The old way of thinking – that the start of football practice meant the start of hard work toward a college season – never seemed to antiquated as Tuesday night. As the clocked ticked toward midnight under the lights of the team's new Harmon Family Football Practice Park, the Buckeye squad was charged with a unique task – push a van more than seven times around one of the practice fields.
The task concluded the team's strength and conditioning workout known as "Midnight Madness," and linebacker Brian Rolle said the team agreed with that moniker when presented with the chore.
"At first, we were all complaining about it, like, ‘Who wants to push a van at 12 o'clock at night?' " the loquacious senior linebacker said after the team reported Thursday. "But we all took it to have fun. We're going to have fun on the field together, we might as well condition and have fun together."
As for the seven laps, there was a reason the strength staff picked such a number. It seems that adding up the distances between Columbus and Ohio State's road trips to Champaign, Ill., Madison, Wis., Minneapolis and Iowa City yielded a total of close to 2,300 miles.

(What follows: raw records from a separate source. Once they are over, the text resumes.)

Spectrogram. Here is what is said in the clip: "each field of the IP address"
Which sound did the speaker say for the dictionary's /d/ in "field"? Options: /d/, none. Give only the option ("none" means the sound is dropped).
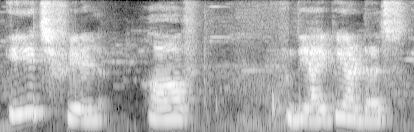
/d/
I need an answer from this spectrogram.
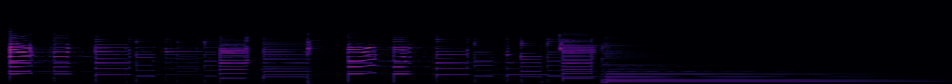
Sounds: music, effects unit

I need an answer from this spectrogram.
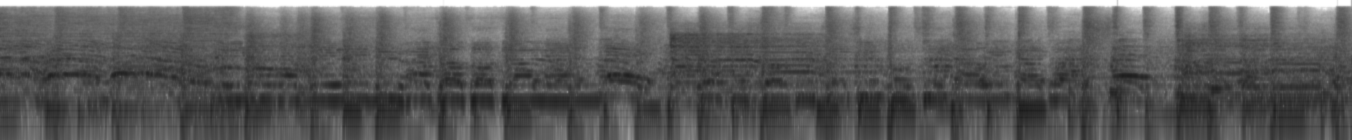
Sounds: music, rock and roll, heavy metal, ska

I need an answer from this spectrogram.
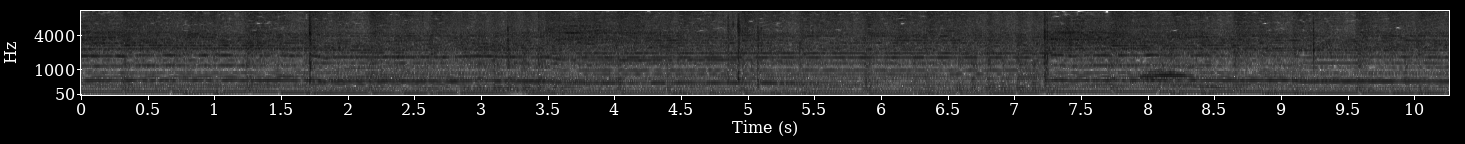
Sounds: ska, skateboard, music, rock and roll

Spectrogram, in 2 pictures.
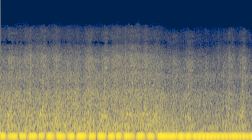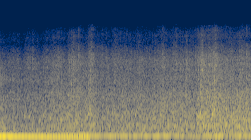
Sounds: vehicle, rail transport, train

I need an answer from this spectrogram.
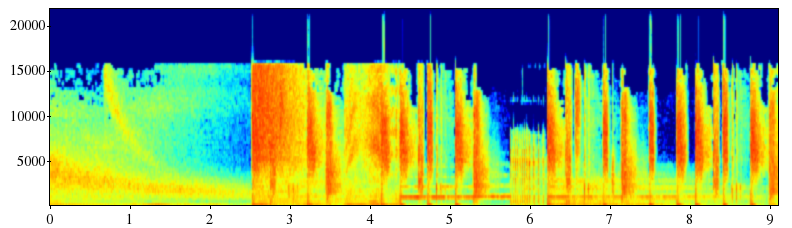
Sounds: music, electronic music, dubstep

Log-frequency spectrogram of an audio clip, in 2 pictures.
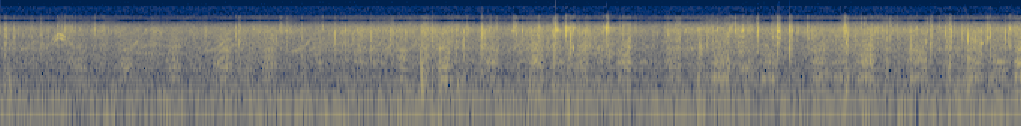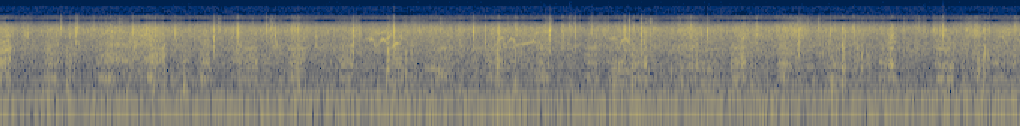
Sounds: animal, dog, canids, domestic animals

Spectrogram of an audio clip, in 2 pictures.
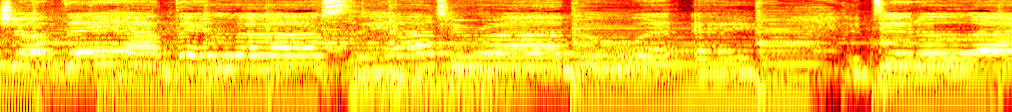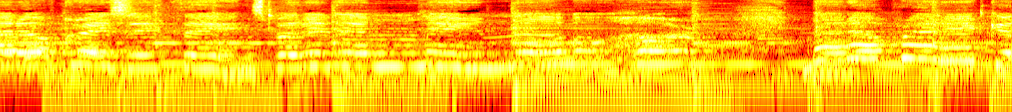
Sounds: music

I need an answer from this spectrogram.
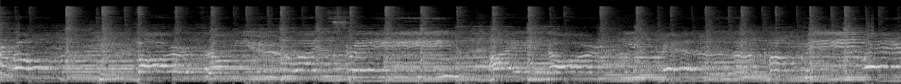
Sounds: music

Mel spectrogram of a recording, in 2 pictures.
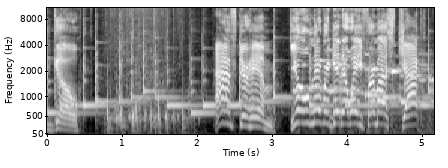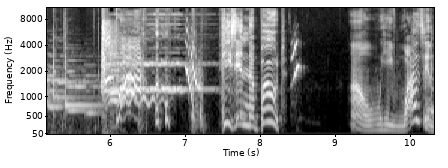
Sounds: music, speech, inside a small room

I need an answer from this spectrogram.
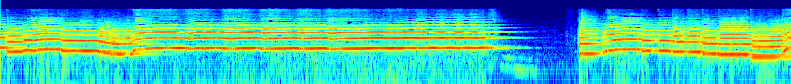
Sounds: trumpet, playing trumpet, music, musical instrument, brass instrument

The distance around a football field seven times – and change, perhaps – turns out to be around 2,300 yards.
So yeah, that'll work.

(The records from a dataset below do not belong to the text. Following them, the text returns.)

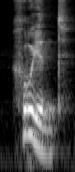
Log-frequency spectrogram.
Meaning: present participle of groeien
- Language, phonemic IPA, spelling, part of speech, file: Dutch, /ˈɣrujənt/, groeiend, verb / adjective, Nl-groeiend.ogg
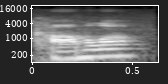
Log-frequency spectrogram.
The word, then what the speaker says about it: Kamala: uh kamal harris and apparently her name is pronounced kamala but i was pronounced at kamala because kamala khan but whatever um elizabeth warren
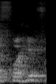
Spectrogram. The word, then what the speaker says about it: Kohif: That's how it's pronounced, right? Kohif? Yeah, Kohif Pharmagenix.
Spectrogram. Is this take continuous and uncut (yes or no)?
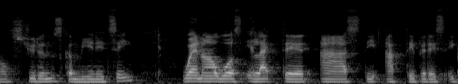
yes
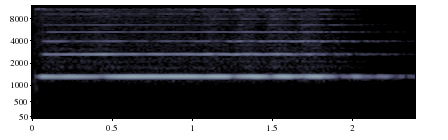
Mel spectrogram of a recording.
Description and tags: Flute Sustained 5th
These sounds are samples taken from our 'Music Based on Final Fantasy' album which will be released on 25th April 2017.
Flute, Music-Based-on-Final-Fantasy, Reed, Sample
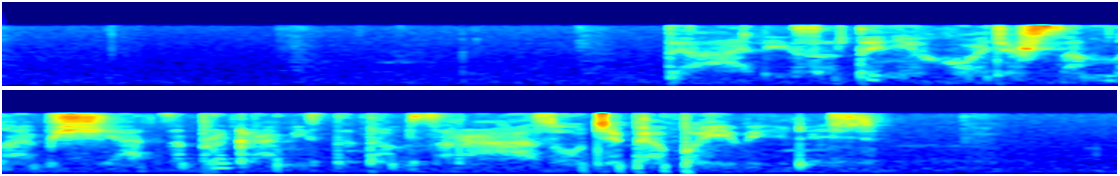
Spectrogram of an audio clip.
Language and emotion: Russian, neutral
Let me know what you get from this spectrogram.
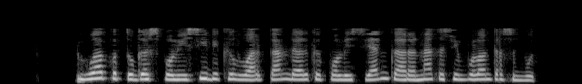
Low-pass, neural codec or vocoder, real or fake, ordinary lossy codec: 5.4 kHz; codec, 16 kHz, 1 kbps, FunCodec, trained on Chinese and English, 50 frames a second; fake; MP3, 24 kbps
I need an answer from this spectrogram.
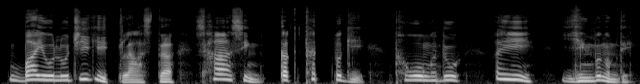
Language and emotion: Manipuri, disgusted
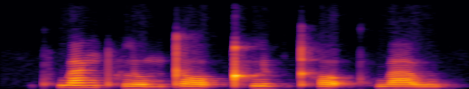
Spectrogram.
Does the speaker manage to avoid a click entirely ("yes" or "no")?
yes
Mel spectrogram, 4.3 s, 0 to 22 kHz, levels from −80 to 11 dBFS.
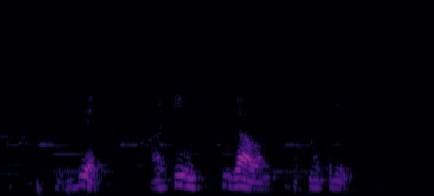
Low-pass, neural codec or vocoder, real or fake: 3.6 kHz; none; real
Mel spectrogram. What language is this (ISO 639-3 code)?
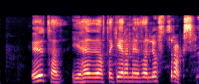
isl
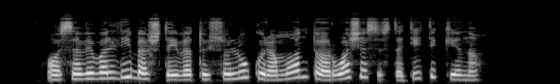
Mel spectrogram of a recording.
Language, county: Lithuanian, Vilnius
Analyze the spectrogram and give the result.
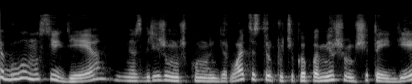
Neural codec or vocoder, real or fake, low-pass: codec, 24 kHz, 3 kbps, HILCodec; fake; 10.8 kHz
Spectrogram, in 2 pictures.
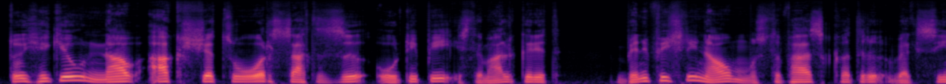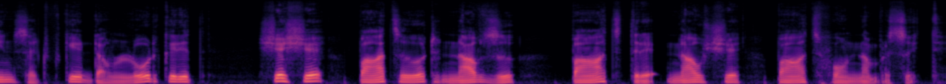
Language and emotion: Kashmiri, neutral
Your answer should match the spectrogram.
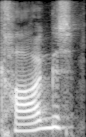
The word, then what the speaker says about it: COGS: cost of goods sold that would be pronounced cogs multiplied by the 365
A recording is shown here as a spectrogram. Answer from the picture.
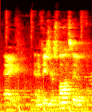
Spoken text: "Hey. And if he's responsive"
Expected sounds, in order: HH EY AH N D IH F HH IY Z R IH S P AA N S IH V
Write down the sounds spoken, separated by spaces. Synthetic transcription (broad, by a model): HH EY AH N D IH F HH IY Z R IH S P AA N S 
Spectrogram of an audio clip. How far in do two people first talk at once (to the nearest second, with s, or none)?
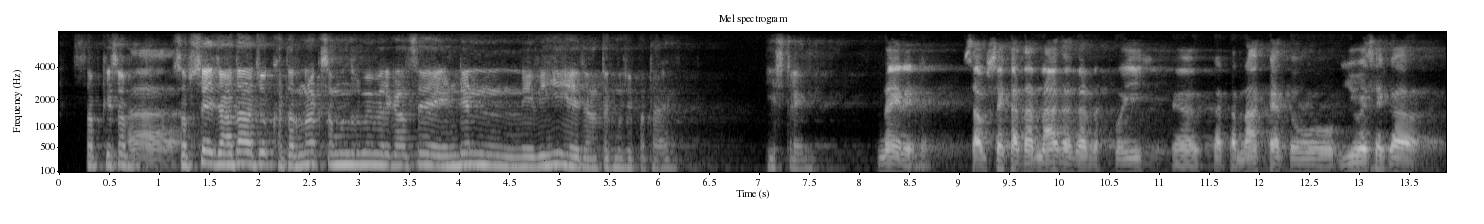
none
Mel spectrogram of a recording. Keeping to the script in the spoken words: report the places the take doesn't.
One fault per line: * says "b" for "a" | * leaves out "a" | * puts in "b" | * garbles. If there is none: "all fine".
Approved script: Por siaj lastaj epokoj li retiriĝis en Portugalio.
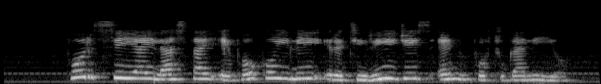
all fine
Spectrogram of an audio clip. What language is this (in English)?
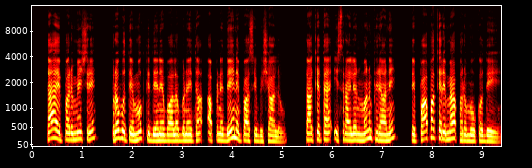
Bhadrawahi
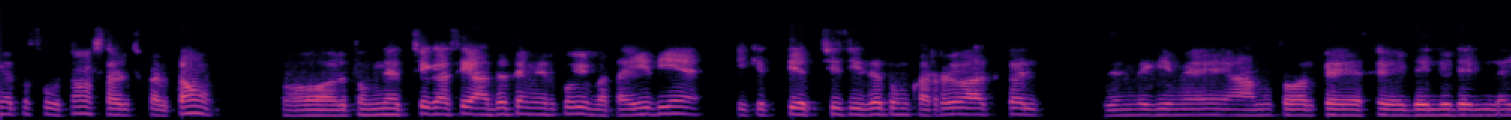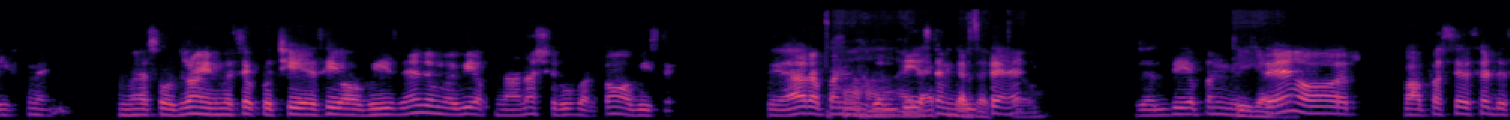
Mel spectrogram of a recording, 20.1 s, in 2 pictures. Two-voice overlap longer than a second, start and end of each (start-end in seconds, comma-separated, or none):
15.7-16.9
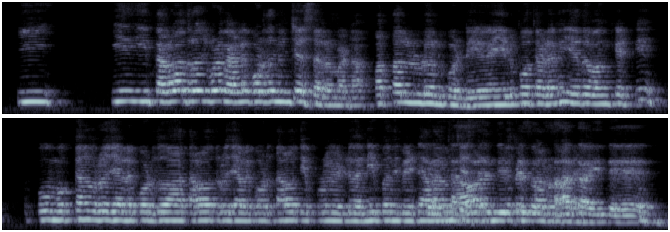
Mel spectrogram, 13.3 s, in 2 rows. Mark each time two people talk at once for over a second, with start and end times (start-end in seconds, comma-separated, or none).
10.9-12.6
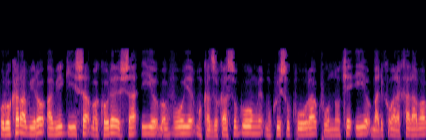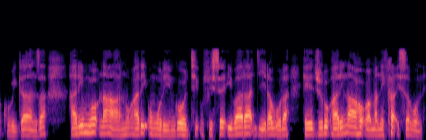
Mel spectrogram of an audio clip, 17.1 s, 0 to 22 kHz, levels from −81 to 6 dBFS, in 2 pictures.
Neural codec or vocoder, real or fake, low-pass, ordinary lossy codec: codec, 16 kHz, 0.7 kbps, FocalCodec; fake; 7.2 kHz; MP3, 24 kbps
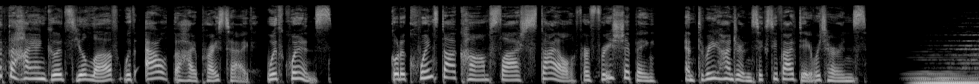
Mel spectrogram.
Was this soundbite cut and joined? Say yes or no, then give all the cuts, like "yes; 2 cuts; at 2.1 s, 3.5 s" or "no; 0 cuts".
yes; 1 cut; at 8.8 s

"It was about all the miles that we travel to the away games, and they calculated it to how many laps it would be around one of the fields," linebacker Ross Homan said. "We had different groups (of five or six) here and there, so we had to push it around the field, which wasn't an easy task."
Easy, no, but as it turns out, it was at the very least entertaining.
"It was one of those nights where it was like, ‘First, man, why do we gotta be here at 10 o'clock?' " Rolle said. "Then it was like, ‘Man, we really got a lot out of tonight.' Everybody had fun. We left with smiles on our faces."
That workout was among the last of what the Buckeye seniors dubbed the hardest summer they've been a part of since coming to OSU. If those questioned are to be believed, the strength and conditioning staff of Eric Lichter put team members through the toughest voluntary workouts they've ever seen.
That sounds like a cliché spouted by every team come every fall camp, but the Buckeyes sure acted like they meant it in 2010.
"I just think some of our runs have evolved from last year," Rolle said. "It was just one of those summers that it was like, ‘Dang, what do we got today?' Last year, it was like you could wake up and don't worry about it and go get it over with, but this year you were worried about what was coming up next because the next day could be harder than the day before."
Moving to the offensive side of the ball, lineman Justin Boren concurred.
"We worked our tails off this summer," he said. "It was definitely the hardest work since I've been here in my three years. It was fun though. They made it fun. They always do a good job of making us work hard and making it fun, too."
Not too many people – short of those who designed the fad workout regimens P90X and Insanity – would find some of the workouts designed by the staff fun, but Boren insisted the workout staff did what it could to spice them up.
"It was just a bunch of competitions, just competing," he said. "That's what everyone loves, to compete. We get out there and do relay races, we get individual teams and compete that way. They always have something different planned."
Boren also agreed that the hard summer might have been especially geared toward making the Buckeyes ready for a championship season, which many have predicted could be in the cards for a squad that has already been picked to win a record-tying sixth straight Big Ten title and will was ranked second in the coaches poll that came out Friday morning.
With that in mind, Rolle put everything in perspective as the OSU players set off on the four-week journey toward the Sept. 2 opener with visiting Marshall.
"If it's hard work, then that means in the end you have to do something great," Rolle said.